China at the Cairo Conference: Seventy Years Later

When Chiang met Churchill and FDR—and why Stalin stayed home.

Next month will mark China’s seventieth anniversary of its first entrance into the era of World War II conferences. Even though there may not be any fanfare or events in China commemorating this, the effects of the Cairo Conference linger to this day. Cairo remains synonymous with other famous conferences enshrined in history by their geographical location: Quebec, Tehran, Casablanca, Yalta, Bretton Woods and Potsdam.

Sextant

Codenamed Sextant, the Cairo Conference was sponsored by the United States. It would be the first conference attended by the leaders of three principal Allied countries with a stake in the Asia-Pacific theater: Roosevelt for the United States, Churchill for the United Kingdom, and Chiang Kai-shek for China. However, Stalin would sit out this conference. Through his extensive network of diplomats, confidants and informants, Chiang would learn from the U.S. ambassador in Moscow, William Harriman, that Stalin would neither attend a conference if Chinese leadership was present nor discuss China during the informal sessions with other participants for fear of a Japanese military reprisal against the USSR. Unfortunately, this would remain the USSR’s stance throughout most of the remaining war conferences until the very end of the war.

Additionally, Stalin had concluded a Non-Aggression Pact on April 13, 1941 with Japan, thereby freeing up Soviet forces to focus strategically on a one-front war. On the same day, the two countries also signed a declaration regarding Manchuria and Mongolia. The main thrust of this declaration guaranteed the territorial integrity and inviolability of Japan’s stake in Manchuria while Japan would “respect the territorial integrity and inviolability” of Mongolia.
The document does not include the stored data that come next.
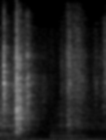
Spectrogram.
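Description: Metal tire spoons for a DIY tire change clank together in a brief close rattle, one sharp clink followed by a lighter jingle.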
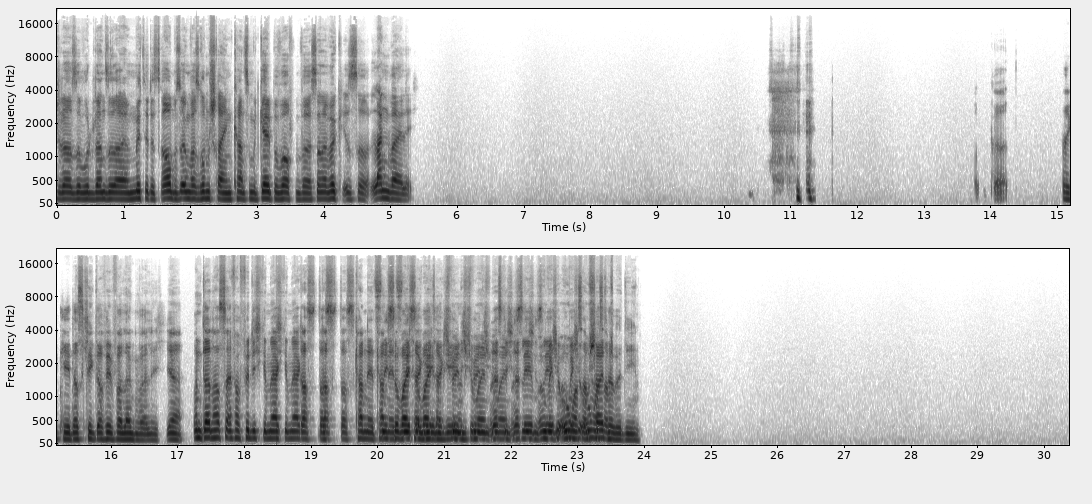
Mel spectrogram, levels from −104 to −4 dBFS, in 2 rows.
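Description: Speech, with a doubled audio track from 18.48 s to 23.52 s, right after "du einfach für dich": a dry, full-band copy about 5 dB quieter trails roughly 300 ms behind, cutting in and out abruptly, likely from a second, slower capture path mixed in.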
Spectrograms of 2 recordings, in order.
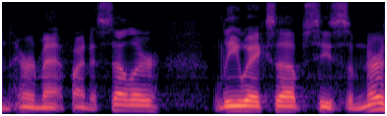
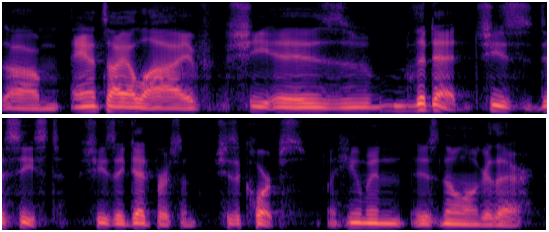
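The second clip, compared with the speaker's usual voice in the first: slow deadpan; slower than usual. Real, not acted. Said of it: "overstating she's dead slowly".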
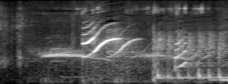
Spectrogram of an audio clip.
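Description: A high whistle-like tone that swoops upward a few times, like a comic sound effect, then background music with a fast steady beat starting about halfway through.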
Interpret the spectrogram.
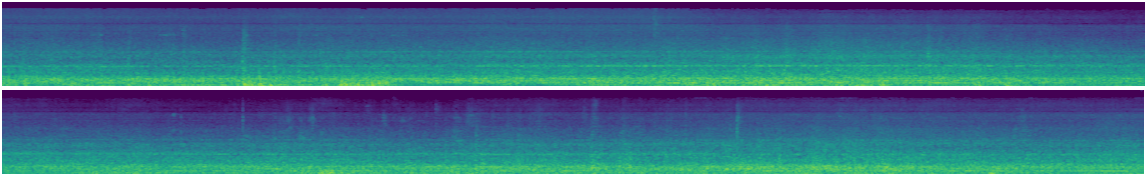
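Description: Gornergrat electric rack-railway train running: a steady rumble with a steady multi-tone motor hum, and a few heavier knocks about three to five seconds in.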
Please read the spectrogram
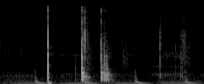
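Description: Soft background music with a light beat, cut through by a few sharp clicks, the loudest about half a second in.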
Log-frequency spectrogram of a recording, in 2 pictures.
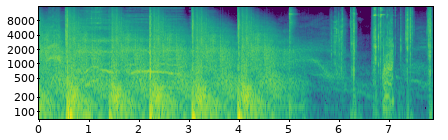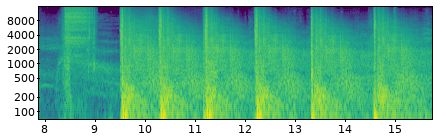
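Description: A rifle fires single shots.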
Despite the absence of Stalin, the other participants illuminated three main points via a public radio address in the December 1, 1943 Cairo Communiqué. First, Japanese aggression would be restrained and punished. Second, the seized and occupied territories to include Formosa, Manchuria, and the Pescadores would be returned to China. Finally, the eventual independence of Korea would be pursued.

The Road from Cairo to Yalta

Despite its initial participation at Cairo, China would be shunned from many of the other conferences including the last major war conference: Yalta. The Yalta Conference holds a particularly important place in history because it set in place the post-war realignment. While the Yalta Conference was being concluded in February 1945, Chiang would quickly learn from his sources that he had been squeezed out of postwar concessions by the Big Three(Roosevelt, Churchill, and Stalin) even though China had borne a significant share of Japanese aggression. Specifically, China was coerced by a secret agreement reached at Yalta that ceded Soviet concessions in Manchuria as well as recognition of Mongolian independence. With no international assistance, Chiang was forced to negotiate with Stalin alone a few months later. The Manchurian sphere would harm Chiang in the future. The safety and security of a Manchurian Soviet sphere would provide Mao Zedong and his Chinese Communist Party forces a chance to lick their wounds, train and rearm. It would only be a year or so before Mao and his forces would leave Manchuria to begin their successful takeover of the Chinese mainland.

Cairo’s Aftermath

China’s presence at Cairo was a watershed event. In retrospect, the three main objectives manifested in the Communiqué continue to haunt China and the international community. There still remains bad blood between Japan and its neighbors concerning the war; territorial disputes persist between the ROC and PRC, and the Korean peninsula remains divided. Yet, Cairo offers an excellent opportunity to reflect on Chinese participation, sacrifice and efforts not just in Cairo, but also during the whole World War II effort.

Wilson VornDick is a lieutenant commander in the U.S. Navy, where he is assigned to the Pentagon. Previously, he worked at the Chinese Maritime Studies Institute at the U.S. Naval War College. This piece reflects the author’s opinions, not the official assessments of the U.S. Navy or any other government entity.